The Henley Centre is in the spotlight as two managers with advertising
backgrounds take the helm. Jane Bainbridge discovers which way the
consultancy will now be steered
Its client list boasts marketing giants such as Unilever, United
Distillers and BT. Yet the Henley Centre has a profile that’s so low
it’s almost non-existent.
This could perhaps be because its position in the market has been rather
vague. Indeed, when Marketing rang to ask how it defined itself, a
member of staff responded: ‘We’re not very sure where we’re positioned’.
What the centre is regarded for is the quality of its work and its
personnel. It is essentially a consultancy operation based on research
carried out for clients. The centre currently employs 65 people, most of
whom have social science and consultancy backgrounds.
Its associations have, in the past, tended to be dusty and academic,
although its work is used widely to help formulate marketing and
However, since it announced the appointment of Richard Hytner as its
chief executive and Paul Edwards as deputy chairman, the centre has
attracted rather more attention than it has been used to.
This is largely because of Hytner’s high profile in the industry, and
because those who know him expect him to take the centre in a new
Hytner and Edwards are the first people to join the company with
advertising backgrounds - both previously worked at Ammirati Puris
Lintas - so the question being raised is: how will this new blood affect
Chairman Bob Tyrrell sees the centre’s development as a logical
evolution: ‘We’ve gone from a wholly grant-funded academic institution
on forecast methodologies to becoming more relevant to the business
world. Today we’re in strategic planning and marketing consultancy. The
hallmark of Henley is reporting of analysis and our academic heritage
stands us in good stead.’
Although Tyrrell is not looking for a radical departure from the
centre’s existing focus, he expects Hytner to introduce a fresh outlook.
‘Principally, bringing someone like Richard in, with his marketing nous,
offers us the opportunity to reinforce the strategy that we occupy in
the marketing services world,’ says Tyrrell.
‘Why take people from the advertising world? It underlines that the
centre does need to continue to increase the applications of our work,’
But Hytner plays down the relevance of his and Edwards’ background:
‘There’s nothing significant in us coming from advertising.

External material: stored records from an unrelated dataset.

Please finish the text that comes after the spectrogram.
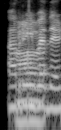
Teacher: when you have the R sound, you have to roll your R's.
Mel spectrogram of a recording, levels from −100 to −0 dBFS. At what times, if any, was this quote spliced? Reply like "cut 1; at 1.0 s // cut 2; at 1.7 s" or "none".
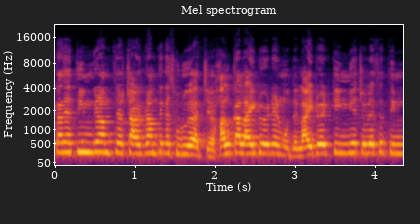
none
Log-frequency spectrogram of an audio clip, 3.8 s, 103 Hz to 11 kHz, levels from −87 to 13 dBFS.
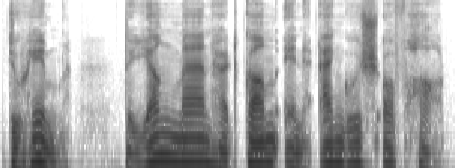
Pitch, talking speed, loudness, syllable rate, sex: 95 Hz, 175 wpm, -18 LUFS, 3.9 syllables/s, male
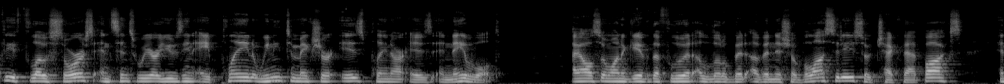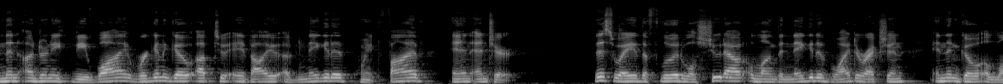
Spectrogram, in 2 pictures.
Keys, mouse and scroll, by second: 3.3 click, 6.2 click, 10.7-13.9 drag, 16.2-20.0 middle drag.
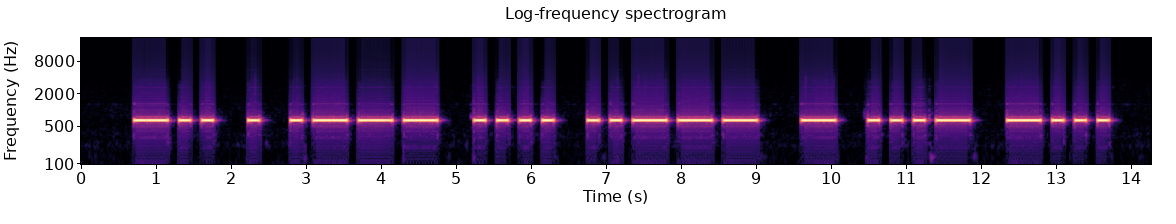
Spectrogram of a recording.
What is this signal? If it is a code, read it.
Morse code, heard as a keyed tone, about 8 wpm, 650 Hz. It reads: DE JH2TVB
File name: jh8cbh / 2022cw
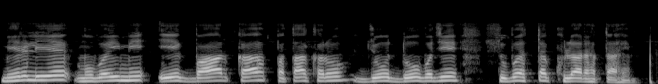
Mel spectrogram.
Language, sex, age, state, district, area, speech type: Hindi, male, 60+, Uttar Pradesh, Jaunpur, urban, read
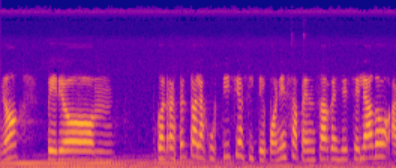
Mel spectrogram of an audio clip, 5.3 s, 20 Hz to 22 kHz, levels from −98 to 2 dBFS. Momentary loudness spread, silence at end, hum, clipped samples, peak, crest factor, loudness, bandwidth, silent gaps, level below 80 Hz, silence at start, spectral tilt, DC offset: 18 LU; 0 s; none; under 0.1%; -4 dBFS; 18 dB; -22 LUFS; 18.5 kHz; none; -40 dBFS; 0 s; -5 dB/octave; under 0.1%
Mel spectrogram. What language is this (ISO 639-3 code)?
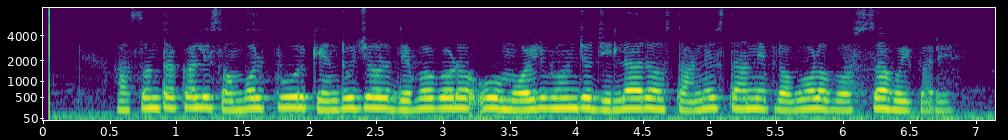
ori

Henley would
have been interested in Paul anyway [because of his research background]
and my appointment is more because I’m a manager of teams.’

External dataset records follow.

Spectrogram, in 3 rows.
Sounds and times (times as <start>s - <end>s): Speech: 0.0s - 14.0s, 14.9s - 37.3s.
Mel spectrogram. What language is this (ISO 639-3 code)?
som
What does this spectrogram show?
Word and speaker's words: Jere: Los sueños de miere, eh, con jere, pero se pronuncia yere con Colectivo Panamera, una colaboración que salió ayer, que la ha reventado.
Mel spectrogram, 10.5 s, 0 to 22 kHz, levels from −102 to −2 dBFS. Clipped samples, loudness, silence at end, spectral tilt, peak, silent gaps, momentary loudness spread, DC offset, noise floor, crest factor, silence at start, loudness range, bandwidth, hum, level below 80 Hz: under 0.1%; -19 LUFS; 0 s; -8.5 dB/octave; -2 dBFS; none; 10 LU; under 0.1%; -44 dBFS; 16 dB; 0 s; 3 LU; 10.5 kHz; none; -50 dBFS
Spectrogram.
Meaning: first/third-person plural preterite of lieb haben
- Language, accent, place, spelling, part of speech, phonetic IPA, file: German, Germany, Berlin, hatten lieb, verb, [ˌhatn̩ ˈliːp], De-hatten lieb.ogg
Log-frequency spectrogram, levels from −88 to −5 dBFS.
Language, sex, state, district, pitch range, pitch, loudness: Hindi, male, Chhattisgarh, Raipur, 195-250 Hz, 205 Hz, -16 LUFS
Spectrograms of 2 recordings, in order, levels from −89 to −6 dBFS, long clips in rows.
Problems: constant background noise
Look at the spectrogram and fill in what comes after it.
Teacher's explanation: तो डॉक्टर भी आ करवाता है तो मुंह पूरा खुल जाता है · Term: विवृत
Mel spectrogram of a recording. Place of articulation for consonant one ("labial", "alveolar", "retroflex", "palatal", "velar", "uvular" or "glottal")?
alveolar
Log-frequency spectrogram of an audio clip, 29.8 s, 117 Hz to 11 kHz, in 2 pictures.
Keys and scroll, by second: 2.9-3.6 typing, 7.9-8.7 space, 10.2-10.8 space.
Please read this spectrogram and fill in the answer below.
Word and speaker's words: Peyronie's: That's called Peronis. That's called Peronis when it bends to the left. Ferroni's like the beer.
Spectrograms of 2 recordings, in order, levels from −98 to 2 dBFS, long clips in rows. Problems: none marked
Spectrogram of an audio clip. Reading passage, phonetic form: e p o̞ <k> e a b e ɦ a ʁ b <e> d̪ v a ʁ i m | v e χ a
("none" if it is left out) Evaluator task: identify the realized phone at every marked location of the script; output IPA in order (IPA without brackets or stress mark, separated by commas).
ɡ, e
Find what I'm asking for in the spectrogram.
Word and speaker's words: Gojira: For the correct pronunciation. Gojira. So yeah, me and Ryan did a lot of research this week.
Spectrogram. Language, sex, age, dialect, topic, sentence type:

All parties seem to be focused on stretching the existing business of
Henley. Tyrrell says he wants to expand from carrying out strategic
consultancy and research work to offering clients further applications
from that research. ‘A perennial complaint is: analysis is good, but how
can it be used?’
Tyrrell feels the two newcomers’ experience in an industry which is
‘very can-do, very applications orientated’ should prove highly relevant
to the centre.
As Tyrrell puts it, the Henley Centre is looking to Hytner and Edwards
to act as ‘catalysts’ for the company. But will this mean it targets
advertising agencies for work, rather than its traditional base of
large marketing organisations?
‘We’re certainly not averse to doing work with agencies, but I wouldn’t
say, at this stage, that there are major opportunities among agencies,’
He does, however, see opportunities arising in sectors it has not
necessarily focused on before such as retailers, IT, telecoms, media,
and, in particular, the public sector.
Tyrrell says the public sector tends to spend a lot of money on
consultancy but the value of its service is sometimes questionable.
Henley is therefore looking to build on work it has already done with a
police authority and a government department.
Hytner is reluctant to say too much about where he might steer the
company, and he intends to spend the first few months ‘absorbing what it
does’. But he does support Tyrrell’s aim of finding ways to build on
data so it can be turned into practical ideas.
Hytner admits Henley has suffered from something of an image problem and
says a large element of what it will be doing is marketing itself:
‘People don’t know what we can do, they see us as forecasters from
robust data. We’ll consolidate that position and develop business in
various different ways.’
College to consultancy
* The Henley Centre was set up by by Henley Management College in 1974.
* In 1986 it went through a management buyout and, two years later,
joined the WPP group.
* It employs 65 people. Despite its name, it is in Blackfriars and has
never been based in Henley-on-Thames.
* 80% of its work is consultancy, the rest is research reports.
* Professor Thomas Kempner, from Henley Management College, and Stephen
King, of J. Walter Thompson, both act as non-executive directors.